Estamene Lamour and her daughter, Stania Jean, and Alice Michaud and her daughter, Guilene Honore, say they are haunted by the disaster.
They are not alone. Church World Service organized support for severely injured Haitians airlifted to U.S. hospitals and the four are among the 62 medical evacuees and accompanying family members received by late February by the service’s Miami office.
Five more have been sent to the relief agency’s Durham, N.C., office and an affiliate, Refugee Resettlement and Immigration Services of Atlanta, has received 45 Haitians.
The evacuees’ injuries include amputations, burns, brain damage and spinal cord injuries, said Erol Kekic, CWS Immigration and Refugee Program director. “Many of the medical evacuees are children. Many have said they want to go back to Haiti as soon as possible, but it is hard to know how soon this might be possible. They will require a vast network of support in the cities of placement.”
Lamour, a 58-year-old food vendor, said she was at home with her 28-year-old son Frantz Jean, the oldest of her four children, when the quake hit the Haitian capital. “The whole house was shaking,” she recalled.
“I did not know what to do,” she said. “I fell down many times as I was trying to escape. I reached a point where I lost consciousness after being hit in the neck and the back of my head by the debris from the collapsing walls.”
Lamour’s neck injury was so severe that the Red Cross had to fly her to Miami, accompanied by Stania Jean, her 26-year-old daughter, who was not injured. Both are homesick and trying to deal with the separation from the rest of their family members back in Haiti. Jean, who has a ninth-grade education and no job, said she was grateful to be in Miami and hopes to go to school to learn English.
Determined to recover
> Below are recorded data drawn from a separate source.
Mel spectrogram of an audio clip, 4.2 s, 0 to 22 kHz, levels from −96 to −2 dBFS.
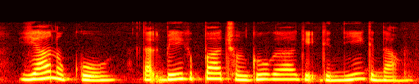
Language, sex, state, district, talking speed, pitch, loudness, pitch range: Garo, female, Meghalaya, West Garo Hills, 85 wpm, 215 Hz, -15 LUFS, 200-235 Hz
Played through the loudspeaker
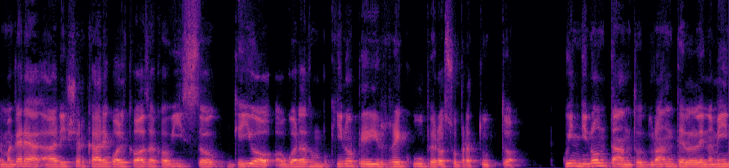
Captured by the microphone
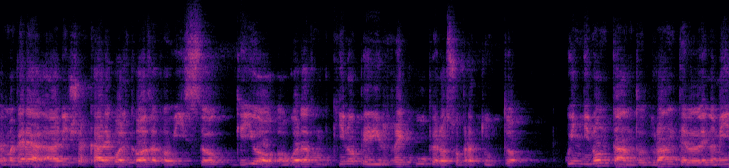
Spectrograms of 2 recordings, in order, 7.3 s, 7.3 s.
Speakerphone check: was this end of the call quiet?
Yes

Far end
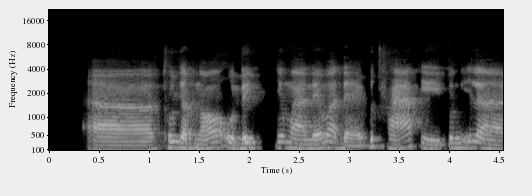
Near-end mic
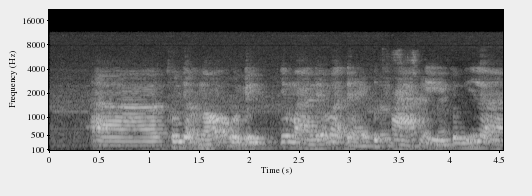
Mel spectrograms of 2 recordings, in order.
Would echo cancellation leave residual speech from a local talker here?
Yes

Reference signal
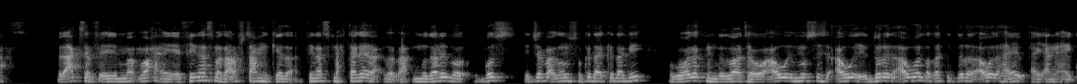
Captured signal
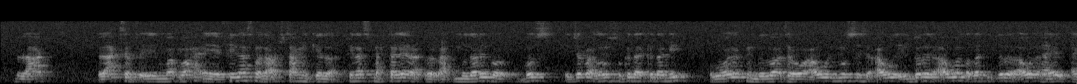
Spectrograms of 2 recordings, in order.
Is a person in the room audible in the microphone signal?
No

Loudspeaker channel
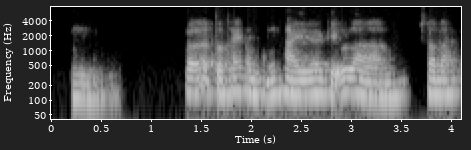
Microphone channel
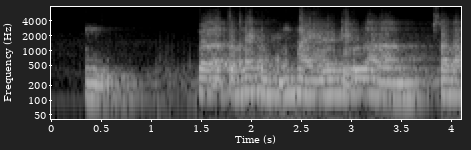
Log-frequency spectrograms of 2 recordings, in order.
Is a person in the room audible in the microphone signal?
No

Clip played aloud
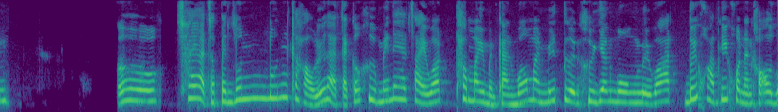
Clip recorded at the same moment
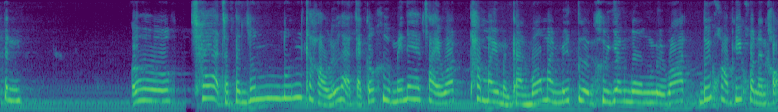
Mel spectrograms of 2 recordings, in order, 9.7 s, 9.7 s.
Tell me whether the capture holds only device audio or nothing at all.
Yes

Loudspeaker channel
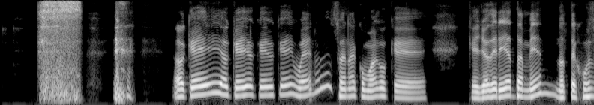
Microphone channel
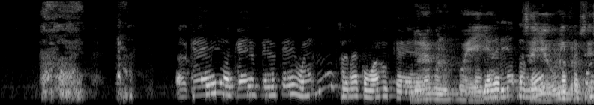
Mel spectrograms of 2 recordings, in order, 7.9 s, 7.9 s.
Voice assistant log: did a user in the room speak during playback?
Yes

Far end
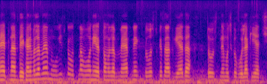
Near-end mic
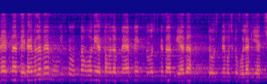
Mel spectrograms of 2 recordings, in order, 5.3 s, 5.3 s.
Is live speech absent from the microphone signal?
Yes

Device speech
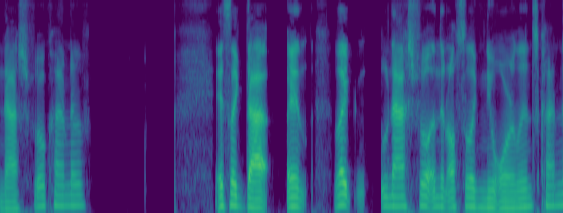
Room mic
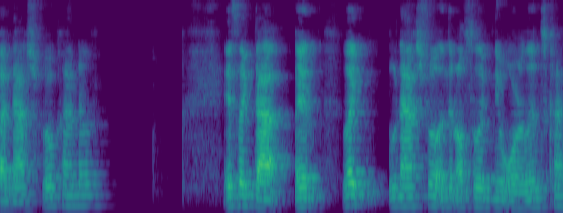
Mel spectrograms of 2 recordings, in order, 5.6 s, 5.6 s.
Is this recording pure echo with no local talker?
Yes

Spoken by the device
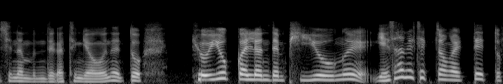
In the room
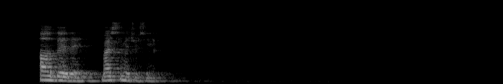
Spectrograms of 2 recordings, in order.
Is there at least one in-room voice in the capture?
Yes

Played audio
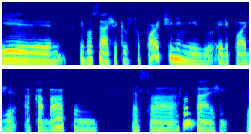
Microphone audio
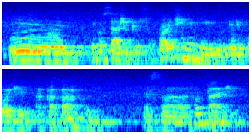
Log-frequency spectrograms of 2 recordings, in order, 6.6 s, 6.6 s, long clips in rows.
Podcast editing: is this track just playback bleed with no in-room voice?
Yes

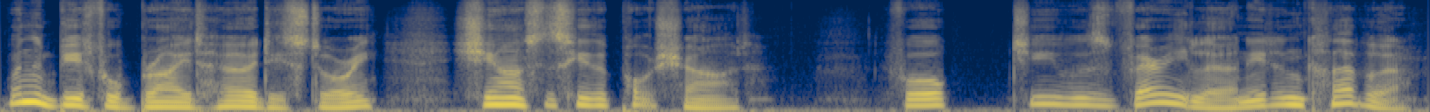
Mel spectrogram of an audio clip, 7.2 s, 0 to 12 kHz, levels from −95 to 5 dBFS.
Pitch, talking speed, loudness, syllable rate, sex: 135 Hz, 170 wpm, -17 LUFS, 5.1 syllables/s, male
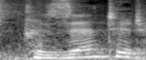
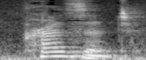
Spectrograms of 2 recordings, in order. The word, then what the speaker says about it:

Like many other badly injured earthquake victims, strength and determination are etched on Honore’s face. She almost lost her left leg, and is now trying to recover from an operation to fix her fractured femur.
“My two-story house started collapsing,” she explained. “I grabbed my 3-year-old son Makenson Alteus and held him tight in my arms. A big iron gate fell on me and my son, protecting us from the falling concrete walls. I was screaming, my left leg was caught in the gate and my right hand was also trapped while holding the baby with my left arm. I cried and screamed my heart out for help until I was pulled out from the rubble two hours later.”
Michaud, 58, who traveled with her to Miami, whispered, “If it was not for this trip to the United States, I would have lost my daughter.”
While being thankful to the Americans for helping her daughter, she said, “I am not staying here. I want to go back home to my family.”
But Michaud, who makes ends meet in Haiti as a flea market vendor selling food and other types of goods, wants to go home when her daughter is better. On Feb. 16, the pair flew to Louisville, Ky., where Honore is now recuperating with assistance from Kentucky Refugee Ministries, a CWS affiliate there.
For Honore, Lamour and other injured Haitians recovering in the United States, faith communities “are an integral part of the network of support,” Kekic said.
Church World Service is looking for local congregations or groups in these locations who are willing to make a three-month commitment to assist with transportation, food, hygiene kits, clothing, translation services, housing and emotional support.
Offers of assistance may be made to the agency’s New York office by calling (212) 870-3300 or sending an e-mail to email@example.com.
*Lindor is a caseworker with Church World Service-Miami. Additional information was provided by Church World Service.
News media contact: Linda Bloom, New York, (646) 369-3759 or firstname.lastname@example.org.